The crux of it is the liberation from centralisation in Moscow which had previously laid down dictats about style. The architects of such experimental buildings did not become stars, they seem to have been genuinely experimental. But it is never architects alone, the client state has to lead the way by commissioning, enabling, paying for and promoting any kind of architecture for whatever reason.
That architecture is still taught as an idealistic discipline and then practiced as a pragmatic business is a slight problem here. Stars produce buildings as brands more often than as detailed investigations into accommodation. The epitome of this is Gehry's hubristic cloud in the Bois du Bolougne for Bernard Arnaud of LVMH, the ultimate brand-manufacturer, which has been stopped by what is in effect a community association for the care and welfare of the Bois, much, if the press is to be believed, to Gehry's fury.

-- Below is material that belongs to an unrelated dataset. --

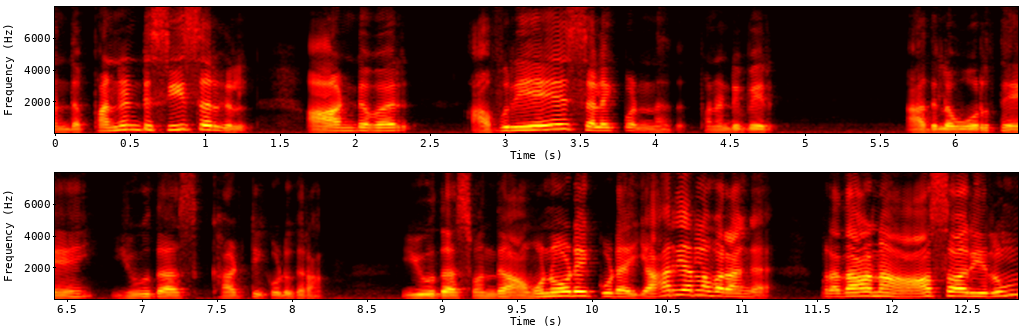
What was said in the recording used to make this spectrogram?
அந்த பன்னெண்டு சீசர்கள் ஆண்டவர் அவரே செலக்ட் பண்ணது பன்னெண்டு பேர். அதில் ஒருத்தன் யூதாஸ் காட்டி கொடுக்குறான். யூதாஸ் வந்து அவனோட கூட யார் யாரெல்லாம் வராங்க? பிரதான ஆசாரியரும்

What I find interesting about the Soviet buildings from Chaubin's book is that they are unknown to us, they are devoid of the language of late-capitalist modernism, and they seem fragile and optimistic. There is something quite cynical about the everyday architecture that I see, for example, filling up Calgary. It is repressive in a whole other way.